**Task instructions:** Set down exact lines only, from the line with "Which words were" through the last line of the material below, with every picture left out.

**Supplied material:**
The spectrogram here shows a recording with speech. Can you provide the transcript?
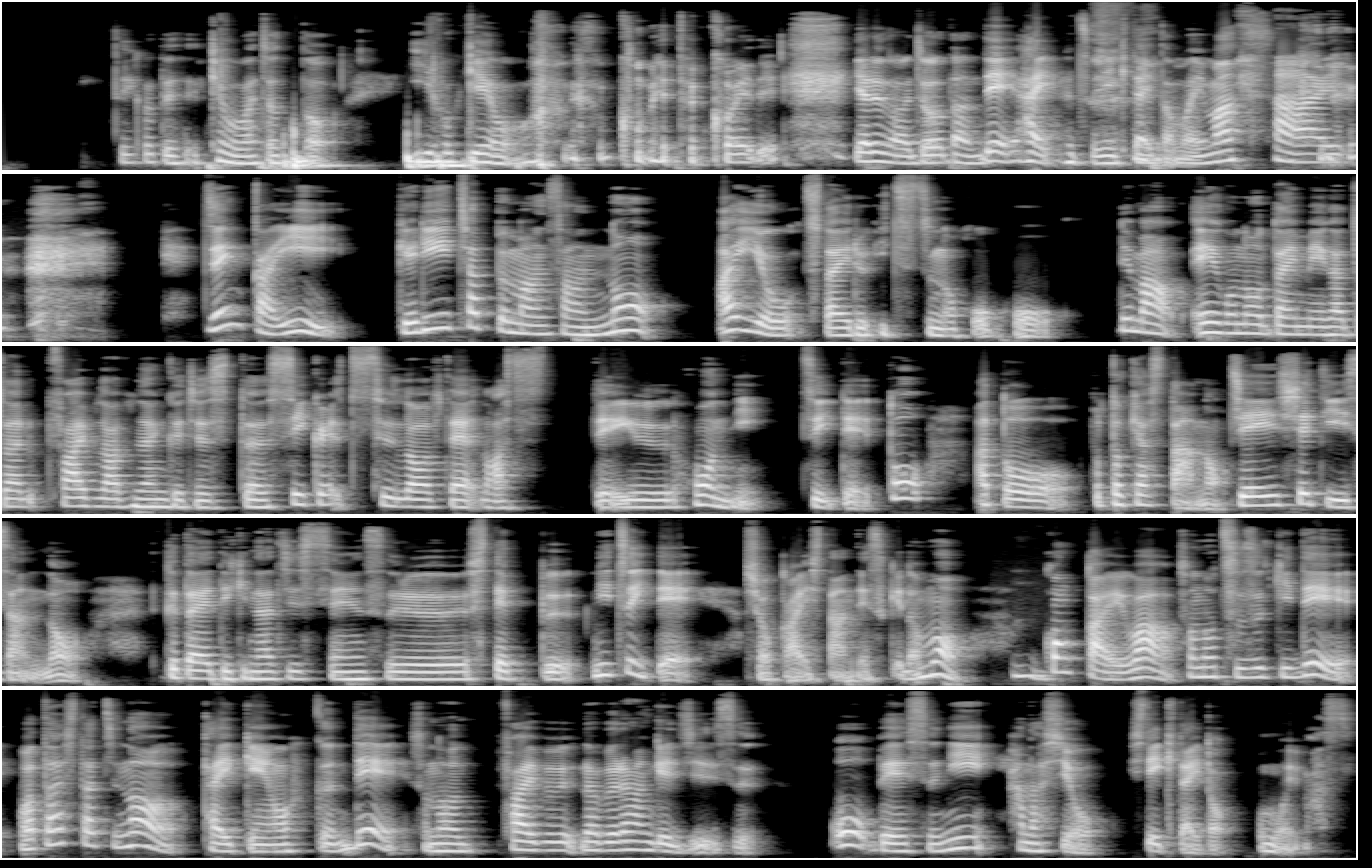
ということで、今日はちょっと、色気を 込めた声でやるのは冗談で、はい、普通に行きたいと思います。はい。前回、ゲリー・チャップマンさんの愛を伝える5つの方法。で、まあ、英語の題名が The Five Love Languages, The Secrets to Love That Lasts っていう本についてと、あと、ポッドキャスターの J. シェティさんの具体的な実践するステップについて紹介したんですけども、今回はその続きで私たちの体験を含んで、その Five Love Languages をベースに話をしていきたいと思います。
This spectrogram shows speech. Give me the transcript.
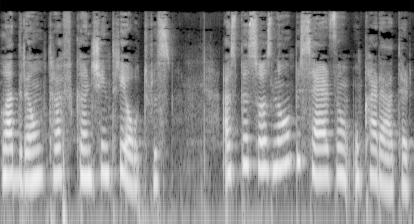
ladrão, traficante, entre outros. As pessoas não observam o caráter.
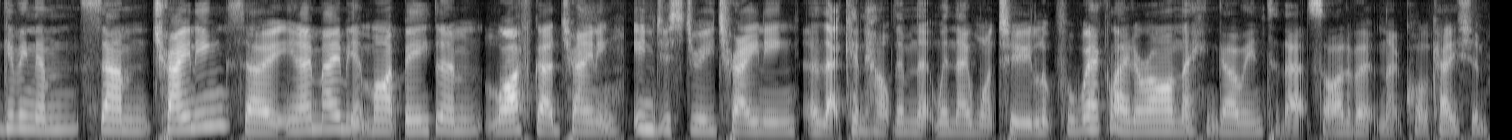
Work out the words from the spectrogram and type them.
giving them some training. So you know maybe it might be some lifeguard training, industry training uh, that can help them that when they want to look for work later on, they can go into that side of it and that qualification.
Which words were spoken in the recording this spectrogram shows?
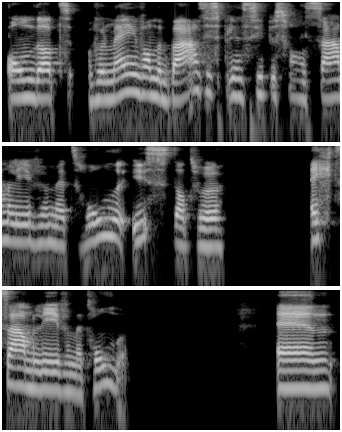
Omdat voor mij een van de basisprincipes van het samenleven met honden is dat we echt samenleven met honden. En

**Solution below:**
Which words were spoken in the recording this spectrogram shows?
Omdat voor mij een van de basisprincipes van het samenleven met honden is dat we echt samenleven met honden. En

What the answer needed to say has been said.